> About this task
Instruction for the listing below: copy exactly, and only, the lines from the one holding "Wheel rpm every" through its last line, omitting any picture.
───── Raw data ─────
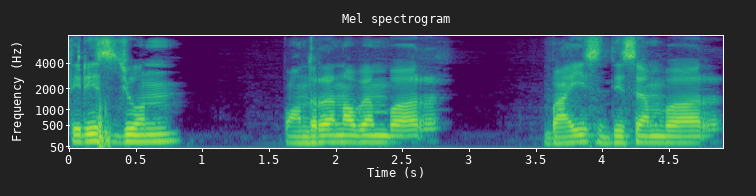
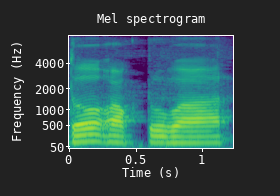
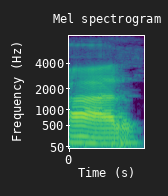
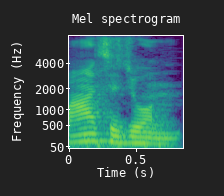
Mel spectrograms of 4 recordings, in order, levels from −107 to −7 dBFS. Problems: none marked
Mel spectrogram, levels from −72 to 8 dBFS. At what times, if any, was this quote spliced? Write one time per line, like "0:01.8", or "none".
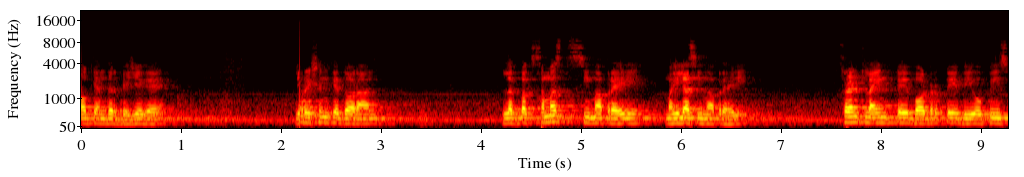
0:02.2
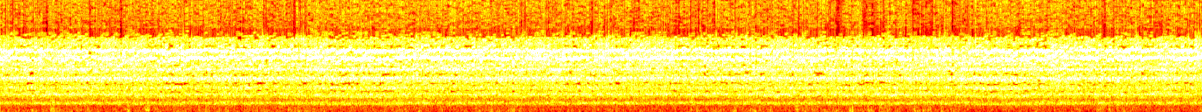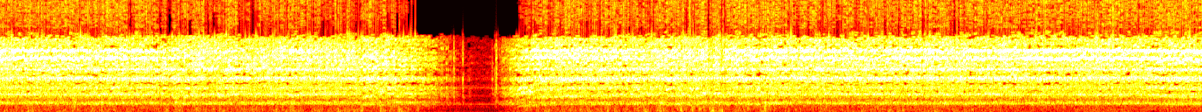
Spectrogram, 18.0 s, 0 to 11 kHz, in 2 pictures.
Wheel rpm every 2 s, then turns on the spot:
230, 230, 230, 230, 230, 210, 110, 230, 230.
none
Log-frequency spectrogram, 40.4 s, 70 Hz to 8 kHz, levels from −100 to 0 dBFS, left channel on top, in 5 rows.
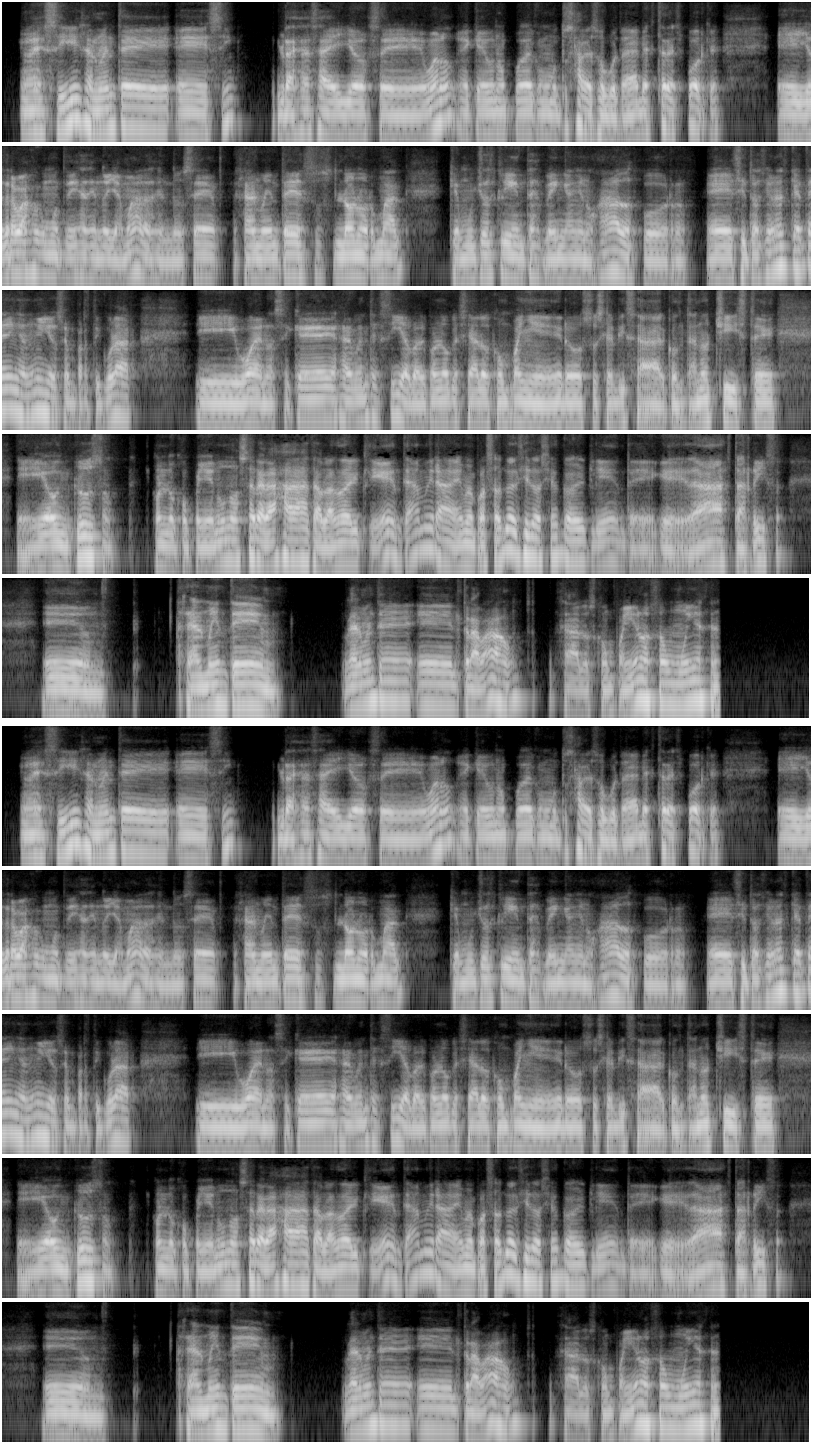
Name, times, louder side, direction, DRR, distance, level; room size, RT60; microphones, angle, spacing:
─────
> Written answer
Wheel rpm every 2 s, then turns on the spot:
230, 230, 230, 230, 230, 210, 110, 230, 230.
none
Log-frequency spectrogram, 40.4 s, 70 Hz to 8 kHz, levels from −100 to 0 dBFS, left channel on top, in 5 rows.
Name, times, louder side, direction, DRR, distance, level; room size, RT60; microphones, angle, spacing:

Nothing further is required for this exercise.